In 1964, Congress passed the Civil Rights Act which forbade employers from discriminating against people with regard to sex or race when hiring, promoting, and firing. The actual final legislation made it unlawful for an employer to fail or refuse to hire or to discharge any individual, or to otherwise discriminate against any individual with respect to his compensation, terms, conditions, or privileges, or employment, because of such individual’s race, color, religion, sex, or national origin. This act has had many provisional changes and has been amended since its first installation of the act, Since passing this act, the climate of Americans was slow to change It took many years for schools to become desegregated and for other fronts to change as well. There remains in place today, efforts to insure that employers and government agencies abide by equal opportunity guidelines that had to be put in place well after this movement.

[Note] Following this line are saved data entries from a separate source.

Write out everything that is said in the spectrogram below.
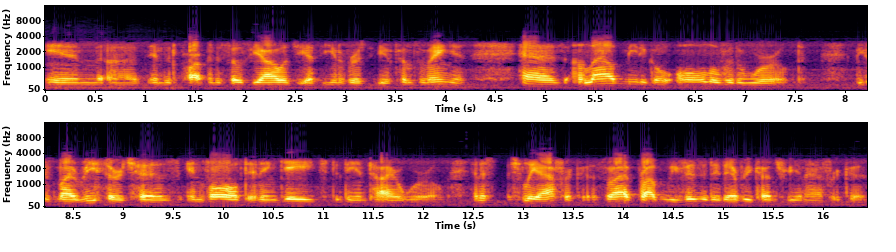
in uh, in the Department of Sociology at the University of Pennsylvania has allowed me to go all over the world because my research has involved and engaged the entire world, and especially Africa. So I've probably visited every country in Africa,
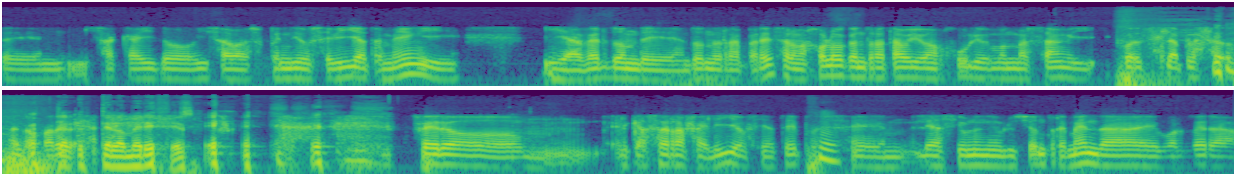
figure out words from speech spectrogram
eh, se ha caído y se ha suspendido Sevilla también y, y a ver dónde, dónde reaparece. A lo mejor lo he contratado yo en julio en Montmarsan y puede ser la plaza donde reaparece. te, lo mereces. ¿eh? Pero mm, el caso de Rafaelillo, fíjate, pues hmm. eh, le ha sido una ilusión tremenda volver a,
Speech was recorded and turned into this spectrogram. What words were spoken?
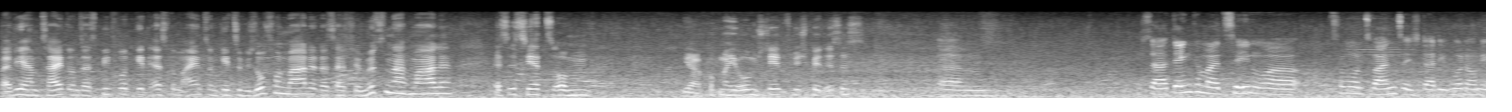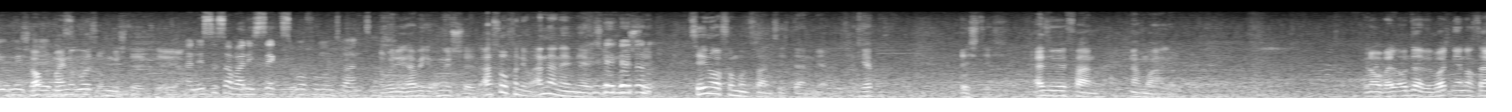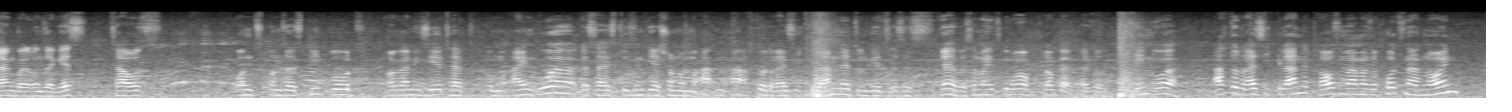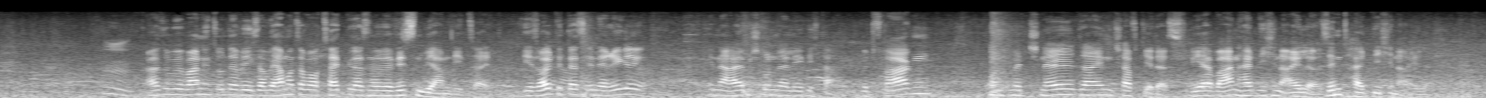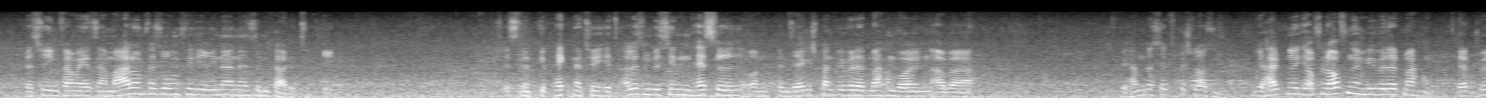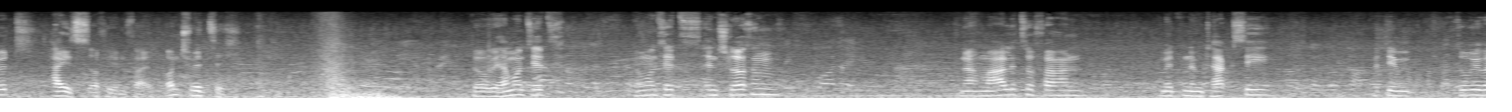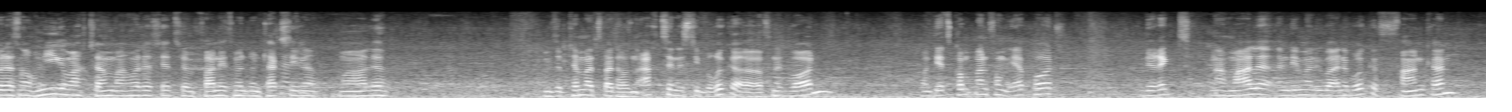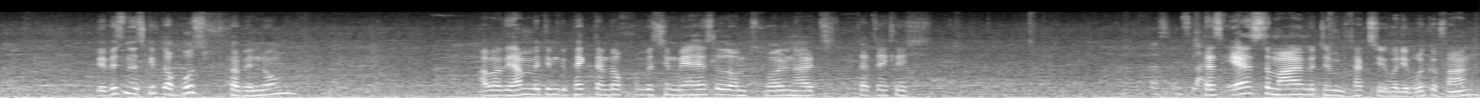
Weil wir haben Zeit, unser Speedboot geht erst um eins und geht sowieso von Male. Das heißt, wir müssen nach Male. Es ist jetzt um, ja, guck mal, hier oben steht, wie spät ist es? Ähm, ich denke mal 10.25 Uhr, da die Uhr noch nicht umgestellt Doch, meine Uhr ist umgestellt hier, ja. Dann ist es aber nicht 6.25 Uhr. Aber die habe ich umgestellt. Ach so, von dem anderen Handy habe ich sie umgestellt. 10.25 Uhr dann, ja. Richtig. Also wir fahren nach Male. Genau, weil unser, wir wollten ja noch sagen, weil unser Gasthaus uns unser Speedboot organisiert hat um 1 Uhr. Das heißt, wir sind hier schon um 8.30 Uhr gelandet und jetzt ist es, ja, was haben wir jetzt gebraucht? Locker, also 10 Uhr, 8.30 Uhr gelandet. Draußen waren wir so kurz nach 9. Hm. Also wir waren jetzt unterwegs, aber wir haben uns aber auch Zeit gelassen, weil wir wissen, wir haben die Zeit. Ihr solltet genau. das in der Regel in einer halben Stunde erledigt haben. Mit Fragen und mit schnell sein schafft ihr das. Wir waren halt nicht in Eile, sind halt nicht in Eile. Deswegen fahren wir jetzt nach Maler und versuchen für die Rina eine SIM-Karte zu kriegen. Ist mit Gepäck natürlich jetzt alles ein bisschen Hessel und bin sehr gespannt, wie wir das machen wollen, aber wir haben das jetzt beschlossen. Wir halten euch auf dem Laufenden, wie wir das machen. Das wird heiß auf jeden Fall und schwitzig. So, wir haben uns jetzt, haben uns jetzt entschlossen, nach Male zu fahren mit einem Taxi, mit dem so wie wir das noch nie gemacht haben, machen wir das jetzt. Wir fahren jetzt mit einem Taxi nach Male. Im September 2018 ist die Brücke eröffnet worden. Und jetzt kommt man vom Airport direkt nach Male, indem man über eine Brücke fahren kann. Wir wissen, es gibt auch Busverbindungen. Aber wir haben mit dem Gepäck dann doch ein bisschen mehr Hessel und wollen halt tatsächlich das Das erste Mal mit dem Taxi über die Brücke fahren.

Today, it seems that there are obviously still struggles with racial issues as evidenced by the need for departments to monitor compliance with the rules of the civil rights act. If the problem of racial inequality were completely resolved at this time, there would obviously be no need for these checks and balances to remain in place, The Voting Rights Act of 1965, applied a nationwide prohibition against the denial of the right to vote. This act had to be implemented because the current anti—discrimination laws of the time and the 15m amendment were obviously not enough to protect the rights of all Americans thereby requiring further laws to be implemented. As with the Civil Rights Act, the Voting Act also had to be subsidized by other legislation and more amendments, because the outcome still did not lead to total equality for all races. The famous “I Have a Dream” speech by Dr Martin Luther King, written in 1963, spoke about the inequality that continued to exist 100 years after Lincoln signed the emancipation proclamation, set forth to free African Americans from ownership and afford them the same freedoms as everyone else.
Dr King stated that he dreamed that his children would one day live in a nation where they would not be judged by the color of their skin but by the content of their character. That children of all colors would sing together in harmony. Today, there are still racial stereotypes in existence as evidenced by racial profiling as recent as the Ferguson riots People were singled out for violence and for perpetrations of violence based on color. People have been prosecuted because of being black, and people have been terrorized simply because they are white Racism has, I believe, gone to the other extreme at this point. While we no longer have as great of an issue with people being denied civil liberties because of their race, color, sex national origin, or religion, stereotypical understandings still come into play in certain areas, be they positive or negative. For example, black people are to most, considered more athletic and are thereby given high paying contracts over white people in sports such as basketball or football.
White people may be stereotypically considered more apt in areas such as business or finance, where there is a predominance of white males in high-ranking positions I further believe that racism is sometimes perpetuated by those claiming to be racially violated in the first place. Some people may say that they were denied a job because they were black. When given all the circumstances, say this black male showed up to a job interview with a white male. They were both equally qualified for the business position, but the white male shows up for an interview in a suit and Lie, while the black male shows up in sagging pants, a basketball jersey, and a ball cap, The opposite employment decision could just as easily have been made had the men showed up in opposite attire.
I believe that the only way racism will ever be solved is if everyone “grows up”, People have to be responsible for their actions and conduct themselves in a manner that portrays how they want to be treated. If you do things such as dress for success, speak in an effective manner, and show courteousness and respect for others, it would go a long way towards getting what you desire. Looking at some of the black men who have been successful in our recent history, such as Dr. Martin Luther King, Malcolm X, etc, they have done these things. They dressed the part, spoke the part, and most importantly lived the part I believe there are many white people who have sunk to levels of acting and living in a way that lowers their credibility and worth. I think we have come to a point in our society where it is not necessarily about the color of skin anymore, but the color of our souls that is most important.